**Data to process:**
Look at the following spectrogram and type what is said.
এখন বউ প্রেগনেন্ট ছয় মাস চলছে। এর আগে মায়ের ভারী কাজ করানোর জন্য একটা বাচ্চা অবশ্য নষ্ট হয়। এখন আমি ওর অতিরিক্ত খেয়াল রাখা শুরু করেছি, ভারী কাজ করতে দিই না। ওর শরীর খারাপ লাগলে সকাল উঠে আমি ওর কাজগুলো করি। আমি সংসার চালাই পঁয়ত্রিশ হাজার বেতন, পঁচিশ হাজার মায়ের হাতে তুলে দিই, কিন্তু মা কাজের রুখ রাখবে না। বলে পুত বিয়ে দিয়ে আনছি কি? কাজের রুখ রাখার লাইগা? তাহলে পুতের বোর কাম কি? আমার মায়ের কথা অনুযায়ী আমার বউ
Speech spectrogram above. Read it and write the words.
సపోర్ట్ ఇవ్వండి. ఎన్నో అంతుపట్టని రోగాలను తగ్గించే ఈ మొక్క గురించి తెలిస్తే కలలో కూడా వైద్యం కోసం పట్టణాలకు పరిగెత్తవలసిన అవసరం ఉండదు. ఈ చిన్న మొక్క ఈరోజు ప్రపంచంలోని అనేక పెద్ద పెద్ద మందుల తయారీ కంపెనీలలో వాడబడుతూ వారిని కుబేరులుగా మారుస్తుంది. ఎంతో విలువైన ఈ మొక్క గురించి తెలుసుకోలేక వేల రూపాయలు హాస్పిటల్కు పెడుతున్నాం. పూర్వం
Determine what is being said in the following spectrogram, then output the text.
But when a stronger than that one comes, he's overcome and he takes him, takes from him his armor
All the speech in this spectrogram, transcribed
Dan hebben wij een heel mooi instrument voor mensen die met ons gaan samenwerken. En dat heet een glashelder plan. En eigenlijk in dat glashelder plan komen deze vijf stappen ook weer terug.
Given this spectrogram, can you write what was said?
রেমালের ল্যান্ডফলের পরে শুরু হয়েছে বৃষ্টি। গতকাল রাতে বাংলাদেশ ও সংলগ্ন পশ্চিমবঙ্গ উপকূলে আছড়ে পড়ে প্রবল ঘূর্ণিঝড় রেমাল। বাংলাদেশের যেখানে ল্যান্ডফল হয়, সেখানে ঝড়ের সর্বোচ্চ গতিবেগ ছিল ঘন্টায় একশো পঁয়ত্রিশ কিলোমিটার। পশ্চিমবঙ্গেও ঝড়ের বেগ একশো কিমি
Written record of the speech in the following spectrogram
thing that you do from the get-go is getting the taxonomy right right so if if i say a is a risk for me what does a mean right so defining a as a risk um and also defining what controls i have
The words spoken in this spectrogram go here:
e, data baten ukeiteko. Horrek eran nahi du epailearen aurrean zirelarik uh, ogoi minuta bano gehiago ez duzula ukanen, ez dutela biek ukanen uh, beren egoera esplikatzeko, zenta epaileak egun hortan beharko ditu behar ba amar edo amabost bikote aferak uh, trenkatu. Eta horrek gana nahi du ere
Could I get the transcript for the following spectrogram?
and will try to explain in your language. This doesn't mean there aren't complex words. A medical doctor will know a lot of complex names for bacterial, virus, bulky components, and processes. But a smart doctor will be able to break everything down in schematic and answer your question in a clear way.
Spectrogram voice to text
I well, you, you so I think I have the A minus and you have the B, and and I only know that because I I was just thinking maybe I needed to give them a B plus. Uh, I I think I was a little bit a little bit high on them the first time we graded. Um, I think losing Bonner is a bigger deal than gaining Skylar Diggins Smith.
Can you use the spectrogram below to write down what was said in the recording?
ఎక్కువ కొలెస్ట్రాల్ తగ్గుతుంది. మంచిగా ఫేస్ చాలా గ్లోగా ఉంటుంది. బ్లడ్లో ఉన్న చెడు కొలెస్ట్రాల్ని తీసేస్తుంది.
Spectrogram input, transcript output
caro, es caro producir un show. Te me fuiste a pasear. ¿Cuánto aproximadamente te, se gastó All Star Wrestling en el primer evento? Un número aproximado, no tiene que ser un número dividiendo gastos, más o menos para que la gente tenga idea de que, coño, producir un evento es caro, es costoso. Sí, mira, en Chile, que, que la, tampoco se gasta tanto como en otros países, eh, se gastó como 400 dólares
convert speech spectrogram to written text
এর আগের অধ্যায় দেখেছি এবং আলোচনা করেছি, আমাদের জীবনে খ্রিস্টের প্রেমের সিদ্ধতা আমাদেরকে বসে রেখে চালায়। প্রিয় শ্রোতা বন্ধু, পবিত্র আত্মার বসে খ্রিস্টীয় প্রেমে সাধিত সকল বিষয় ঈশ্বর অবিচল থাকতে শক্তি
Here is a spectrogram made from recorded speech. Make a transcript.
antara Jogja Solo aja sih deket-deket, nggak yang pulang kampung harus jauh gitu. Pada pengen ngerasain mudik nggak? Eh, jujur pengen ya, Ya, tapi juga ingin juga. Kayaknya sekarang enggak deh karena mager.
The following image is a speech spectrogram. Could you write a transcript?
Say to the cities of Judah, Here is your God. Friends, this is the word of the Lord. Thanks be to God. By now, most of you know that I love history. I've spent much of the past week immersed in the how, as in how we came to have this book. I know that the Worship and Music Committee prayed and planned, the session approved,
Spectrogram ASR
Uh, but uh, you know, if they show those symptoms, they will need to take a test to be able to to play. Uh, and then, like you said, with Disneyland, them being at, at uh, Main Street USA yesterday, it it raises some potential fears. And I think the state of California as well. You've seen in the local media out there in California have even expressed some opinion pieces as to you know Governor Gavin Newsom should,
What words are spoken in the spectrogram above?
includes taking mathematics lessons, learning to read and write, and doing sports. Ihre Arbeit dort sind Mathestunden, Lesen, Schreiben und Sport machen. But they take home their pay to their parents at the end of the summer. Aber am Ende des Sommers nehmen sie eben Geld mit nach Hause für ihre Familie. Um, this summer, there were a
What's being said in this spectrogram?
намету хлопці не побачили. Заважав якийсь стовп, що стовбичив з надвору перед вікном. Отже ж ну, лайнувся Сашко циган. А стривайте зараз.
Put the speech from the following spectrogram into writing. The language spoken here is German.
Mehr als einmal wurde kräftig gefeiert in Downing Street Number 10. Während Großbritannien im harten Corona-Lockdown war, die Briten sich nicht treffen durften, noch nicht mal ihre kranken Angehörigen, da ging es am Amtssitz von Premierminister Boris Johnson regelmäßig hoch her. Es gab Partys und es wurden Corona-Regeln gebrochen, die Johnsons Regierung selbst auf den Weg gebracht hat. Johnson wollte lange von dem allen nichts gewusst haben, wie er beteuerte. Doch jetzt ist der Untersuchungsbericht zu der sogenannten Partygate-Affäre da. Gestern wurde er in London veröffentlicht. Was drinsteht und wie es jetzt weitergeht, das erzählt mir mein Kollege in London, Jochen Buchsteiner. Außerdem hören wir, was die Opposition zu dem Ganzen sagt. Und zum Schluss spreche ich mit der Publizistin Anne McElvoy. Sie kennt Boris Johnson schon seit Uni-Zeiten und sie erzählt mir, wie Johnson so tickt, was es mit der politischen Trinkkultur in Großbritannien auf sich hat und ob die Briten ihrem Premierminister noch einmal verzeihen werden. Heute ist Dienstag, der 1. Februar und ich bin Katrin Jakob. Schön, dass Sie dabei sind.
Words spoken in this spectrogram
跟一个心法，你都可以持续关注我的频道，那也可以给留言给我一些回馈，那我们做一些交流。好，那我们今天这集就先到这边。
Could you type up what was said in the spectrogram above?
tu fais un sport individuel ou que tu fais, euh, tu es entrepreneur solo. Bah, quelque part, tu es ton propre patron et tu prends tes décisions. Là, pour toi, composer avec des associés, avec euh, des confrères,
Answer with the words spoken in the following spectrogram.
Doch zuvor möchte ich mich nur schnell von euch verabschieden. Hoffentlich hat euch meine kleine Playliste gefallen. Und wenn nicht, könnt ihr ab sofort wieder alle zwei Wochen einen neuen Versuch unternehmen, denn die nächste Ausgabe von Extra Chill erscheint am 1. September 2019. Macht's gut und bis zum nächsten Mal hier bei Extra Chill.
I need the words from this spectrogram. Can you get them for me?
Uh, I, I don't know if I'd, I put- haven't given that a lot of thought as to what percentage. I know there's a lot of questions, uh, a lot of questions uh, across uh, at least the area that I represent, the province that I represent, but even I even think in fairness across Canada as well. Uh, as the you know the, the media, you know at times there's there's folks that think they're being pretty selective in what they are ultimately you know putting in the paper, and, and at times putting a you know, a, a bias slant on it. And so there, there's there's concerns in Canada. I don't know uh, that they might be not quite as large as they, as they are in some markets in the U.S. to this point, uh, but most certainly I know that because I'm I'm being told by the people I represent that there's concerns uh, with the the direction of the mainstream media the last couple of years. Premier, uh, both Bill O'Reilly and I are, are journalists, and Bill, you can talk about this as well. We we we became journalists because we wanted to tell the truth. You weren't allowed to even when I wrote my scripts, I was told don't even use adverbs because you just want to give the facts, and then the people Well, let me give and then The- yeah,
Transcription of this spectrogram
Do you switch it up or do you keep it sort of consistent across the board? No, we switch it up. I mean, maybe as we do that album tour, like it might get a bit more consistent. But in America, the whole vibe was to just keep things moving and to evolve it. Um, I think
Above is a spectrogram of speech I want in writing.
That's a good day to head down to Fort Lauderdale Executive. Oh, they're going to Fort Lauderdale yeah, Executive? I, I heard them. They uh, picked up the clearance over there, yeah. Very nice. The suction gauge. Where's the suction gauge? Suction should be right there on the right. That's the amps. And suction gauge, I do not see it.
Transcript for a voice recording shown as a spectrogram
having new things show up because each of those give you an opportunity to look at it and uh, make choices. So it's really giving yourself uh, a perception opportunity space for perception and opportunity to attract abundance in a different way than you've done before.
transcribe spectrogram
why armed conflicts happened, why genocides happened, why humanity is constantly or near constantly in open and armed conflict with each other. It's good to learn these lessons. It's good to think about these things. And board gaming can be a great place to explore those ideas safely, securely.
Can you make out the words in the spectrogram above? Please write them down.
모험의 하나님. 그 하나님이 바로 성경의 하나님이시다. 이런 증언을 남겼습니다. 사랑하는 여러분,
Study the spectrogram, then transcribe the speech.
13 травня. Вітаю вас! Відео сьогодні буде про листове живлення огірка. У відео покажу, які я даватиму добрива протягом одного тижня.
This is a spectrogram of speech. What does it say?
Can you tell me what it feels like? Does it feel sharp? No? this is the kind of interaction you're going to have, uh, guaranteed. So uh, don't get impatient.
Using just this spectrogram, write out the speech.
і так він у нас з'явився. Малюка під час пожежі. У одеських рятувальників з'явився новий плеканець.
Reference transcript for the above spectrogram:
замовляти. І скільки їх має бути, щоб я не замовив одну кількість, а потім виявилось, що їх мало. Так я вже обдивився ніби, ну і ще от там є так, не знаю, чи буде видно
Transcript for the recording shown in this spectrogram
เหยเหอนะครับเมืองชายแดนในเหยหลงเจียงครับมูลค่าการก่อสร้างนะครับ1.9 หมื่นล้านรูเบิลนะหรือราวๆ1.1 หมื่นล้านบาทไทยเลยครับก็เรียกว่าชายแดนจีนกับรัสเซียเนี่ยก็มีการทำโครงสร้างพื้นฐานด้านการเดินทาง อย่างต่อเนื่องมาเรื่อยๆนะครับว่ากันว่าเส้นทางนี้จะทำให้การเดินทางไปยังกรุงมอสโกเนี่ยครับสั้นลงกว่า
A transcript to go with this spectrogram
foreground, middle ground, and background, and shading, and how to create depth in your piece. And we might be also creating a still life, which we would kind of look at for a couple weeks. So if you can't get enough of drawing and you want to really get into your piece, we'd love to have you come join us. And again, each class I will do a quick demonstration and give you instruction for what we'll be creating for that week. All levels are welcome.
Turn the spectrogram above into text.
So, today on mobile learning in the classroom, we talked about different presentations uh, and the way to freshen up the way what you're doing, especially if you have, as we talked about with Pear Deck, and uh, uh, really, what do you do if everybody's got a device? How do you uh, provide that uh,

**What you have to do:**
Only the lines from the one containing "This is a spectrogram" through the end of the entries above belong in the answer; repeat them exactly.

**Answer section:**
This is a spectrogram of speech. What does it say?
Can you tell me what it feels like? Does it feel sharp? No? this is the kind of interaction you're going to have, uh, guaranteed. So uh, don't get impatient.
Using just this spectrogram, write out the speech.
і так він у нас з'явився. Малюка під час пожежі. У одеських рятувальників з'явився новий плеканець.
Reference transcript for the above spectrogram:
замовляти. І скільки їх має бути, щоб я не замовив одну кількість, а потім виявилось, що їх мало. Так я вже обдивився ніби, ну і ще от там є так, не знаю, чи буде видно
Transcript for the recording shown in this spectrogram
เหยเหอนะครับเมืองชายแดนในเหยหลงเจียงครับมูลค่าการก่อสร้างนะครับ1.9 หมื่นล้านรูเบิลนะหรือราวๆ1.1 หมื่นล้านบาทไทยเลยครับก็เรียกว่าชายแดนจีนกับรัสเซียเนี่ยก็มีการทำโครงสร้างพื้นฐานด้านการเดินทาง อย่างต่อเนื่องมาเรื่อยๆนะครับว่ากันว่าเส้นทางนี้จะทำให้การเดินทางไปยังกรุงมอสโกเนี่ยครับสั้นลงกว่า
A transcript to go with this spectrogram
foreground, middle ground, and background, and shading, and how to create depth in your piece. And we might be also creating a still life, which we would kind of look at for a couple weeks. So if you can't get enough of drawing and you want to really get into your piece, we'd love to have you come join us. And again, each class I will do a quick demonstration and give you instruction for what we'll be creating for that week. All levels are welcome.
Turn the spectrogram above into text.
So, today on mobile learning in the classroom, we talked about different presentations uh, and the way to freshen up the way what you're doing, especially if you have, as we talked about with Pear Deck, and uh, uh, really, what do you do if everybody's got a device? How do you uh, provide that uh,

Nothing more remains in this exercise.